Once you find the line containing "That's speech in", set down exactly that line and every one after it through the end of the listing below, with both ends included and any pictures omitted.
##### Entries shown #####
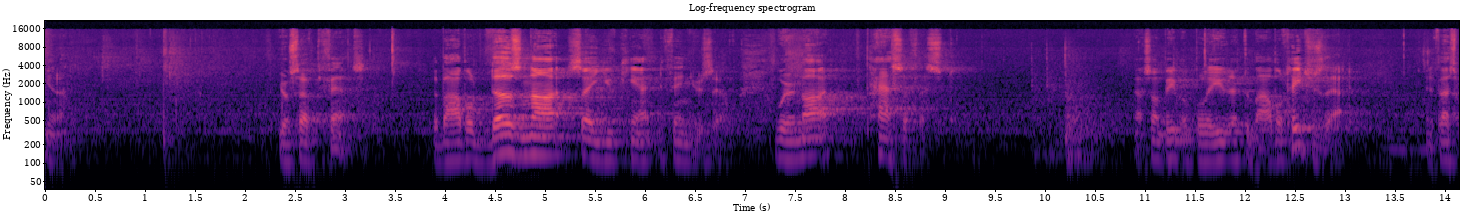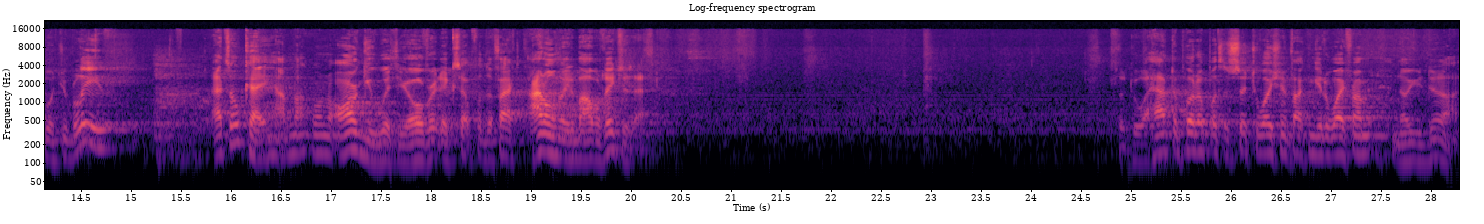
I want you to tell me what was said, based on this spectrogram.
you know, your self-defense. The Bible does not say you can't defend yourself. We're not pacifists. Now, some people believe that the Bible teaches that. If that's what you believe, that's okay. I'm not going to argue with you over it, except for the fact I don't think the Bible teaches that. So, do I have to put up with the situation if I can get away from it? No, you do not.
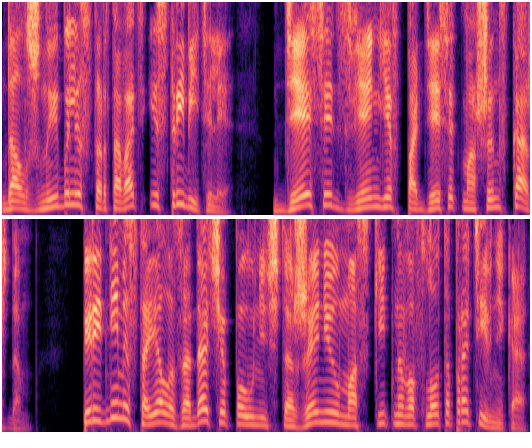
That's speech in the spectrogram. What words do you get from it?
должны были стартовать истребители. 10 звеньев по 10 машин в каждом. Перед ними стояла задача по уничтожению москитного флота противника,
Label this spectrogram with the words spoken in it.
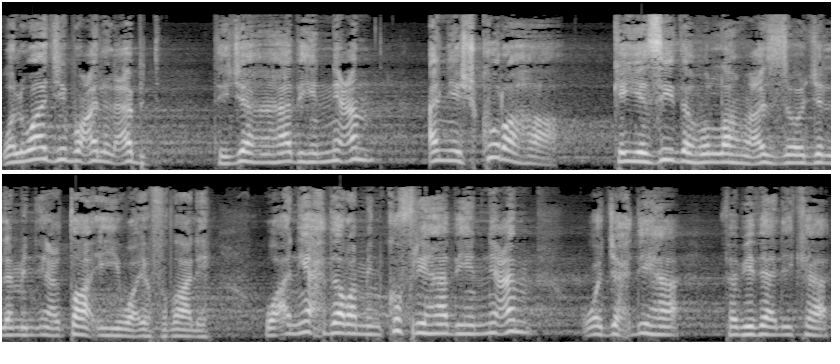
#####
Task output ->
That's speech in the spectrogram. What words do you get from it?
должны были стартовать истребители. 10 звеньев по 10 машин в каждом. Перед ними стояла задача по уничтожению москитного флота противника,
Label this spectrogram with the words spoken in it.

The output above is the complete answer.